- S = Standard Deviation
- E(r) = Expected return
- p(s) = Probability of each scenario
- r(s) = Holding-price return in each scenario.
- s = number of scenarios.
- n = Maximum number of scenarios.
Matlab code for calculating the standard deviation after the back test is shown below:
BTstd(w,:)=sqrt(stdRet(w,:).^2*(xoptCR(:,w).^2));
The results of standard deviation for the 10 years are as follows:
Standard Deviation after the back test | |
1^{st} year | 0.2942 |

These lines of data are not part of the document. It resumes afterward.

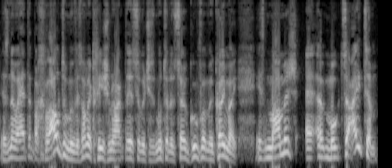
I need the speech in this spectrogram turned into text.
There's no head to to move. It's not a klishim this, which is mutar so gufa mekoimai. It's mamish uh, a, a mukta item.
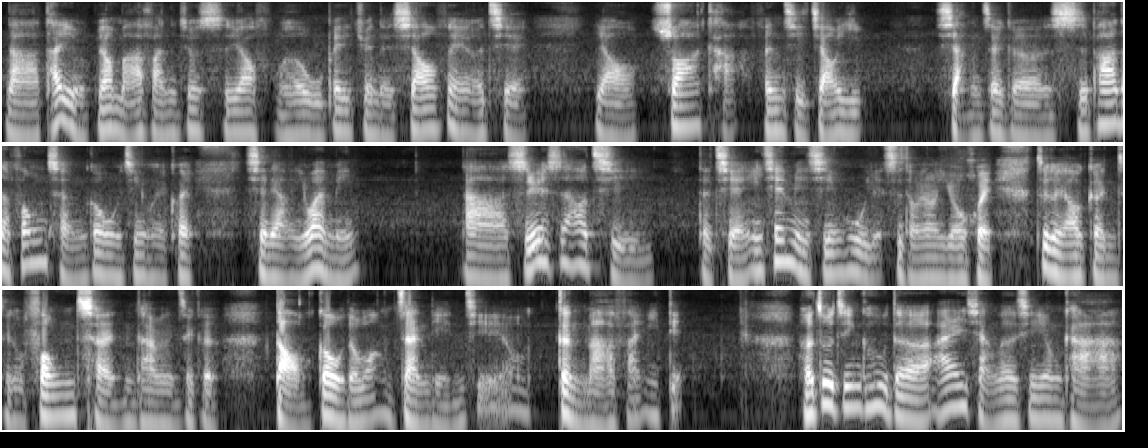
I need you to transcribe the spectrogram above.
那它有比较麻烦的就是要符合五倍券的消费，而且要刷卡分期交易，享这个十趴的封城购物金回馈，限量一万名。那十月四号起的前一千名新户也是同样优惠，这个要跟这个封城他们这个导购的网站连接哦，更麻烦一点。合作金库的 i 享乐信用卡。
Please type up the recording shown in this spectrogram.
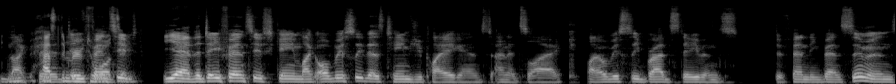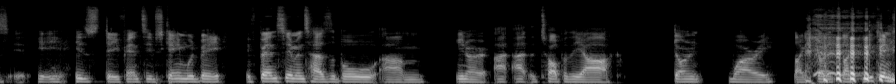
like Has to move towards him. defensive- Yeah, the defensive scheme. Like obviously, there's teams you play against, and it's like, like obviously Brad Stevens defending Ben Simmons. i- i- His defensive scheme would be if Ben Simmons has the ball, um, you know, at, at the top of the arc, don't worry. Like, don't, like you can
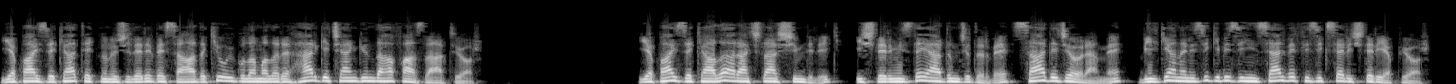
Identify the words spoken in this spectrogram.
Yapay zeka teknolojileri ve sahadaki uygulamaları her geçen gün daha fazla artıyor. Yapay zekalı araçlar şimdilik, işlerimizde yardımcıdır ve sadece öğrenme, bilgi analizi gibi zihinsel ve fiziksel işleri yapıyor.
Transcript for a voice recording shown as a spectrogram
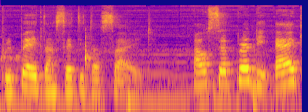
prepare it and set it aside. I'll separate the egg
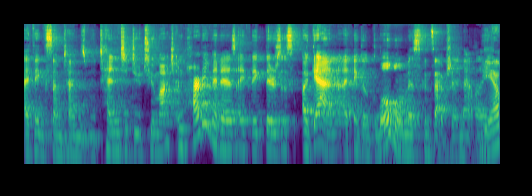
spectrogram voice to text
I think sometimes we tend to do too much. And part of it is, I think there's this, again, I think a global misconception that, like, yep.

2^{nd} year | 0.1833 |
3^{rd} year | 0.1799 |
4^{th} year | 0.1733 |
5^{th} year | 0.4026 |
6^{th} year | 1.5834 |
7^{th} year | 16.1279 |
8^{th} year | 2.1722 |
9^{th} year | 1.0430 |
10^{th} year | 0.4949 |
Step 9: Calculate Alphas & Betas of the system
In this part, it was asked to use a broad stock index for testing and check whether our portfolio is in line with the CAPM prediction:
Hence, first of all I retrieved the historical data for ticker ^FTLC using the function hist_stock_data as I done in the first part of the assignment. The MATLAB code for retrieving the data is shown below:
FTLC= hist_stock_data(‘01111993′,’01112013′,’^FTLC’,’frequency’,’m’);
LRFTLC=diff(log(FTLC.Close));
After that I calculated the expected return of one unit of each asset based on the model which gave me the total covariance matrix for the single and multi indexed model. Finally, I calculated the alpha and beta for the model. The MATLAB code used for performing these actions is shown below:
for i = 1:7
mdl_si{i} = LinearModel.fit(LRFTLC, logRet(:,i), ‘linear’);
mdl_ret_s(i) = mdl_si{i}.Coefficients.Estimate(1:2)’ * [1; 12*mean(LRFTLC)];
mdl_cov_s(i) = mdl_si{i}.RMSE^2;
alpha_s = [mdl_si{i}.Coefficients.Estimate(1), alpha_s];
beta_s = [mdl_si{i}.Coefficients.Estimate(2), beta_s];
end
As a result, alphas and betas of the system are obtained which are shown in the table below:
Aplha | Beta |
0.0068 | 0.1748 |
0.0057 | 0.0335 |
0.0050 | 0.0528 |
0.0063 | 0.0552 |
0.0030 | 0.0249 |
0.0035 | 0.0083 |
0.0047 | 0.0289 |
Table: Alpha & beta of the model
Step 10: Implementation of black-litterman approach
In this part, I have finally implemented the black-litterman approach on the data available. Black-Litterman approach involves the below steps:
Few MATLAB Projects:
- The Covariance Matrix from Historical Data
- Determination of a Baseline Forecast
- Integrating the Manager’s Private Views
- Revised (Posterior) Expectations
- Portfolio Optimization
The code used for implementing the black-litterman approach is shown below and the results obtained as a result of Black-Litterman approach are shown in the below figure. Risk aversion is take as 1.9 while the precision is 0.3.
gamma = 1.9;
tau = .3;
for w=1:10
ind=[(w-1)*12+1 (w+10)*12];
logRet2=logRet(ind(1):ind(2),:);
for i=1:7
OplogRet(:,i)=logRet2(i,:).*xoptCR(i,w)’*100;
end
covmatOP{1,w}=12*cov(OplogRet);
end
for w=1:10
Opweig(:,w)=xoptCR(:,w);
Pi{w}= gamma *covmatOP{1,w}* Opweig(:,w);
end
figure
for w=1:10
title(‘BL’);
hold on;
bar(Pi{w})
hold on;
end
Figure: Bar graph for Black-Litterman approach
That’s all for today, hope it will help you all in some way. If you have any questions then ask in comments and I will try my best to resolve them.